Who can be held liable in trucking accident cases?

Your morning commute on the interstate is usually uneventful until the unthinkable happens — you are struck by an 18-wheeler. Truck accidents can cause major injuries. After all, a standard passenger vehicle simply cannot stand up to a semi-truck weighing tens of thousands of pounds. Now you are facing hefty medical bills and you are unable to work. For this reason, you may want to pursue a personal injury lawsuit. If so, it is important to understand who can be held liable for the losses you incurred in the trucking accident.

What is negligence?

Before we can talk about liability it is important to understand negligence. Personal injury lawsuits following a car crash are often based on negligence. There are five elements to a negligence claim. The first element is duty of care.
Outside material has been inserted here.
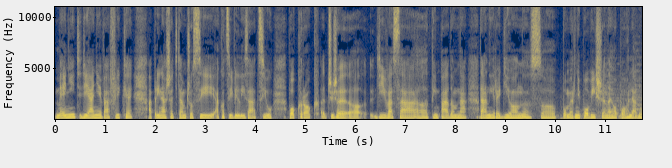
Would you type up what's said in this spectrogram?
meniť dianie v Afrike a prinášať tam čosi ako civilizáciu, pokrok, čiže e, díva sa tým pádom na daný región z pomerne povýšeného pohľadu.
All motorists owe a duty of care to other motorists to drive reasonably under the circumstances. The second element is breach. This means one motorist breached their duty of care generally by crashing into the other motorist. The third element is actual cause. This means that the breach was the cause of the crash and but for the breach, the crash would not have occurred. The fourth element is proximate cause. This means the accident was foreseeable. Finally, the fifth element is damages. This means you suffered some sort of loss or damages due to the crash.

Liability following a truck accident

When you are pursuing a negligence claim following a truck accident, it is important to hold all responsible parties liable for the damages you suffered. While the truck driver may seem like the obvious negligent party, the truck driver’s employer may also be held liable in certain circumstances. This is due to the legal doctrine known as “respondeat superior.” Basically, this means an employer is liable for the wrongful acts of employees if the act took place within the scope of employment. Generally, respondeat superior will apply if the employee’s action is performed often enough during the course of employment that it is a characteristic of the job. It is important to note that if the trucker’s relationship to the truck company is that of an independent contractor, respondeat superior will not apply.

Ultimately, you will want to name all possible defendants if you are pursuing a personal injury lawsuit. This can help you obtain all the compensation you are entitled to following a truck accident.